The Union Hotel sits on a little bluff halfway between the dam and Port Deposit. I am not chagrined to let the gentle reader know that the tavern part of the Union Hotel is well-known to Harley riders in the region. The bar is typically surrounded by hundreds of Harleys — both stock and exotic —on any Saturday or Sunday. A piece of Wonder bread will be toasted to a crisp in seconds, if exposed to the sunlight refracted from that sea of parked chrome. I am an open-minded man, however, and will drink with the devil when I am hot. My objective was to snort a beer cold enough to shrivel my iguana on its way out.
(Above) US-1 crossing the Conowingo Dam. The pavement is wide enough for a 747 to land on. Photo from Wikipedia.
The parking lot was empty when we turned in. We were greeted by signs which advised that no rider wearing club colors would be admitted to the premises. These were repeated on the door of the bar — which was closed. But the restaurant (in a separate building) was open. And it was here we got the surprise of our lives. The Union Hotel was built of hand-hewn logs in 1790. The structure remains authentic inside and out. It is like dining in a museum of Americana. Our server, Heather, was dressed in period costume and presented us with menus, which include rabbit, venison, bear, and alligator tail, in the appropriate seasons. We ate light. Gerry Cavanaugh and Dick Bregstein had Maryland crab chowder, which they rated as “very good.” I had an open-faced pepper steak sandwich that was excellent. This restaurant was the kind of place you’d take a woman you really wanted to impress. We were there about 90 minutes.
(Above) The restaurant building for the Union Hotel (Tavern and Restaurant). Photo from the internet.
The chirping resumed as soon as I hit the starter button. Gerry looked at the gas tank in amazement, and said, “You got a blocked fuel filter, but it’s easily replaced.”

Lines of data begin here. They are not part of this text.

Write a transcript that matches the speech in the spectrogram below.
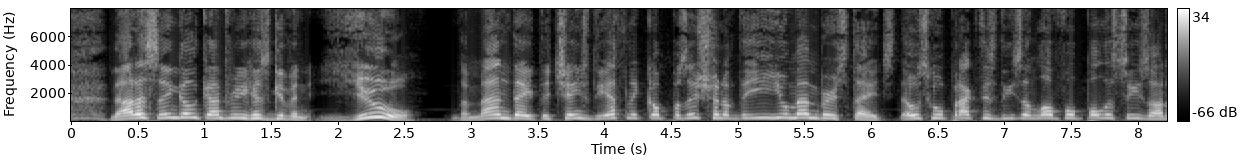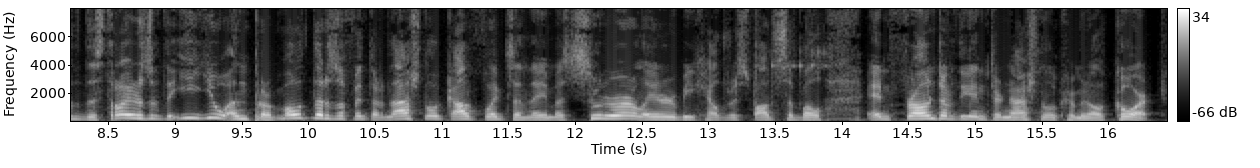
Not a single country has given you the mandate to change the ethnic composition of the EU member states. Those who practice these unlawful policies are the destroyers of the EU and promoters of international conflicts, and they must sooner or later be held responsible in front of the International Criminal Court.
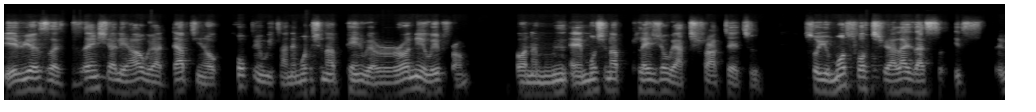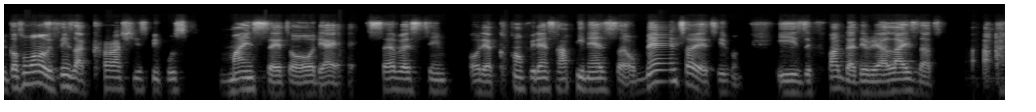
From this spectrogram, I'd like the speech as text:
Behaviors are essentially how we're adapting or coping with an emotional pain we're running away from or an emotional pleasure we're attracted to. So you must first realize that it's because one of the things that crashes people's mindset or their self-esteem or their confidence, happiness, or mental health even is the fact that they realize that uh,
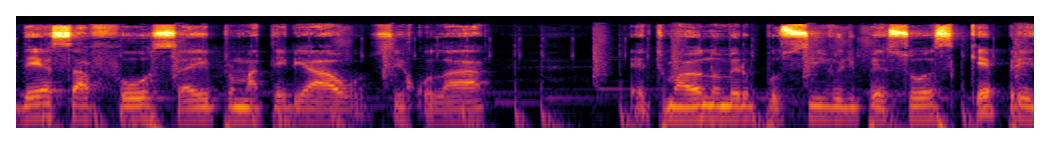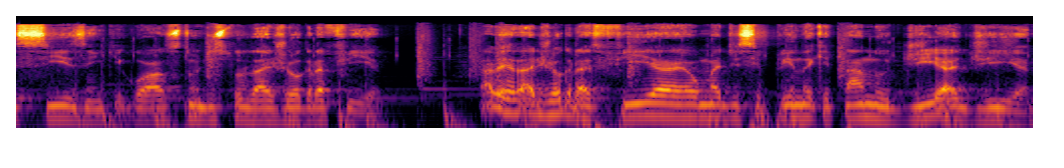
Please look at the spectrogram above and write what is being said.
Dê essa força aí para o material circular entre o maior número possível de pessoas que precisem, que gostam de estudar geografia. Na verdade, geografia é uma disciplina que está no dia a dia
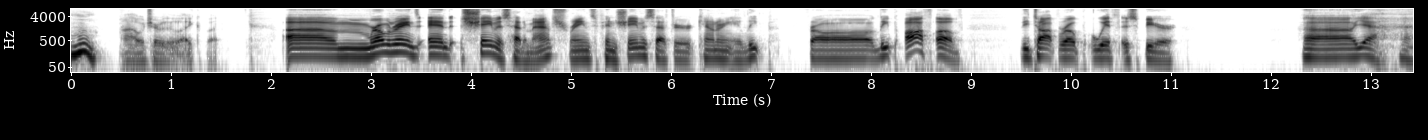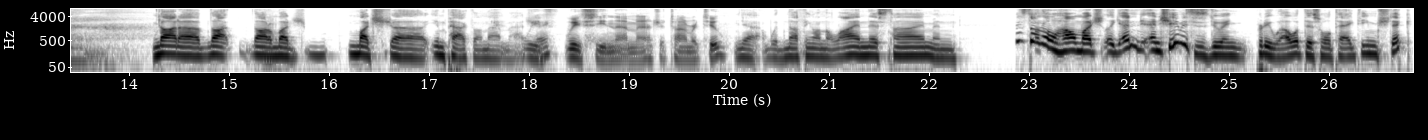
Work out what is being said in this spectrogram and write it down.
Mhm. uh, which I really like. But um, Roman Reigns and Sheamus had a match. Reigns pinned Sheamus after countering a leap fra- leap off of the top rope with a spear. Uh, yeah, not a not not a much much uh impact on that match we've eh? we've seen that match a time or two. Yeah, with nothing on the line this time, and I just don't know how much like and and Sheamus is doing pretty well with this whole tag team shtick.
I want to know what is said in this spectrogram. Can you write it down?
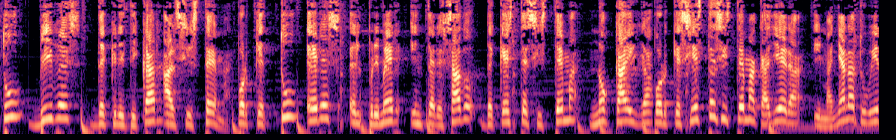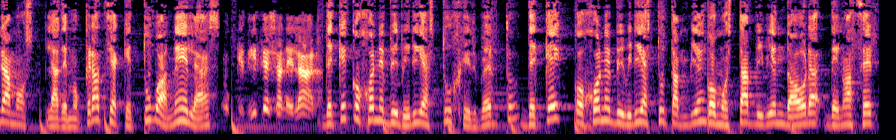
tú vives de criticar al sistema, porque tú eres el primer interesado de que este sistema no caiga, porque si este sistema cayera y mañana tuviéramos la democracia que tú anhelas, o que dices anhelar, ¿de qué cojones vivirías tú, Gilberto? ¿De qué cojones vivirías tú también como estás viviendo ahora de no hacer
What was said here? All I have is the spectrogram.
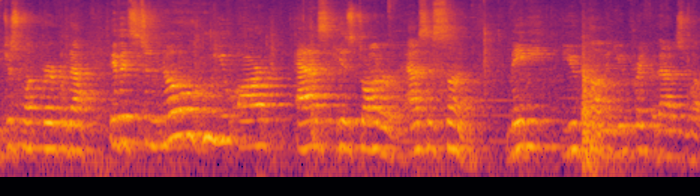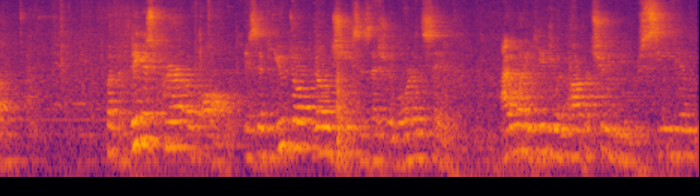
you just want prayer for that. If it's to know who you are as His daughter, as His son, maybe you come and you pray for that as well. But the biggest prayer of all is if you don't know Jesus as your Lord and Savior, I want to give you an opportunity to receive Him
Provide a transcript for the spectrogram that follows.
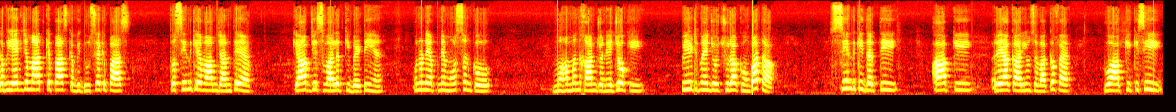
कभी एक जमात के पास, कभी दूसरे के पास। तो सिंध के अवाम जानते हैं कि आप जिस वालद की बेटी हैं, उन्होंने अपने मौसन को मोहम्मद ख़ान जनेजो की पीठ में जो छुरा खोपा था, सिंध की धरती आपकी रियाकारियों से वाकफ़ है, वो आपकी किसी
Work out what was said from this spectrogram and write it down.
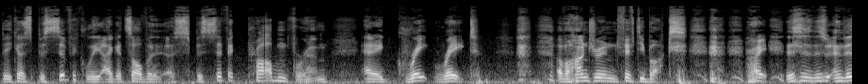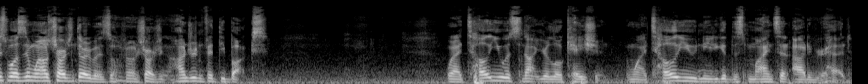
because specifically I could solve a, a, specific problem for him at a great rate of 150 bucks. right? This is this, and this wasn't when I was charging 30, but I was charging 150 bucks. When I tell you it's not your location, and when I tell you you need to get this mindset out of your head,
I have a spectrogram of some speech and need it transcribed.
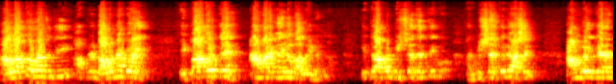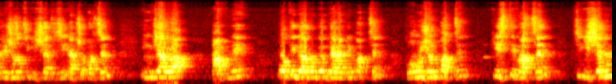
আল্লাহ তালা যদি আপনি ভালো না করে এই পাথরকে আমার খাইলেও ভালো হইবেন না। কিন্তু আপনার বিশ্বাস থাকতে হইব। আর বিশ্বাস করে আসেন। আমরা এই গ্যারান্টি সহ চিকিৎসা দিচ্ছি একশো পার্সেন্ট ইনশাল্লাহ আপনি প্রতিটা রোগের গ্যারান্টি পাচ্ছেন কমিশন পাচ্ছেন, কিস্তি পাচ্ছেন, চিকিৎসা নেন,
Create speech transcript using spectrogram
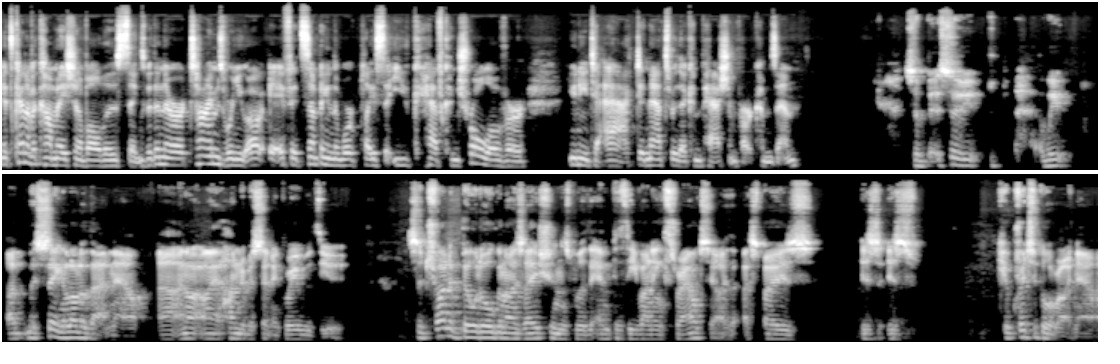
It's kind of a combination of all those things. But then there are times where you, if it's something in the workplace that you have control over, you need to act, and that's where the compassion part comes in. So, so we uh, we're seeing a lot of that now, uh, and I, I 100% agree with you. So, trying to build organisations with empathy running throughout it, I, I suppose, is is critical right now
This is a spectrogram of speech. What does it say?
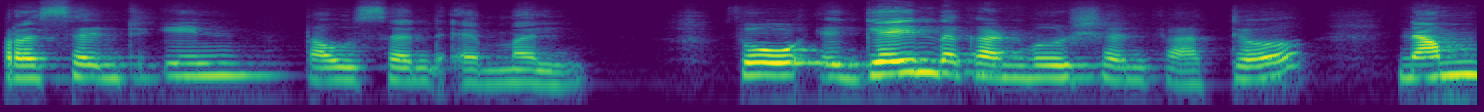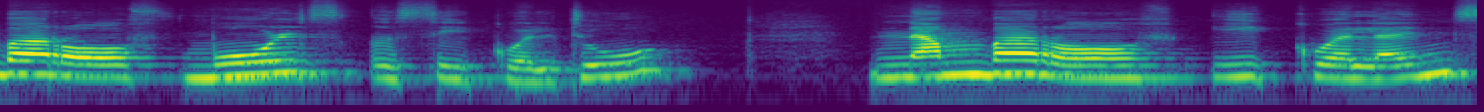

The ride home was fast, but not as fast as I had envisioned, nor quite as uneventful as the run down. The lack of municipal funding has the cops out in force. They were everywhere, and the stretches of pavement on which Dick and I have had some fun in the past were crisscrossed by radar beams. The attention of the authorities was warranted on at least one curve, however. Traffic was stopped as cops and fireman dealt with a pickup truck that was against the embankment — on its roof. Two young gentlemen, both in handcuffs, were cooling their heels in the back of a police car.
While there was never any hesitation nor lack of power from my bike, the chirping from the gas tank became a constant shrilling. It sounded like a song bird caught in wringer. My thought was that the electric fuel pump would draw more current as it worked against added resistance of a clogged fuel filter, either blowing a fuse or frying a relay. I had no idea if this was even a possibility, but not knowing inspired me to utter a fervent, “Shit, I just want to get home.”
I switched out the fuel filter and changed the oil (that filter too) on Sunday. Actually, Clyde Jacobs changed them while I made him a hot dog and poured a cold beer. My intentions were good though. I told Clyde I wanted to watch the process, but he asked, “to what purpose,” and I had no good answer. The bad news is that the fuel filter did not seem substantially clogged. We ran the bike for ten minutes but there was no chirping. I will be very surprised if a $600 fuel pump does not sacrifice its life for a $29 fuel filter.
Actually, the fuel pump for a K75 is not $600... It is $19,289.
Anybody want to bet me it’s not the fuel filter?
©Copyright Jack Riepe 2010
AKA The Lindbergh Baby (Mac Pac)
AKA Vindak8r (Motorcycle Views)
AKA The Chamberlain -- PS (With A Shrug)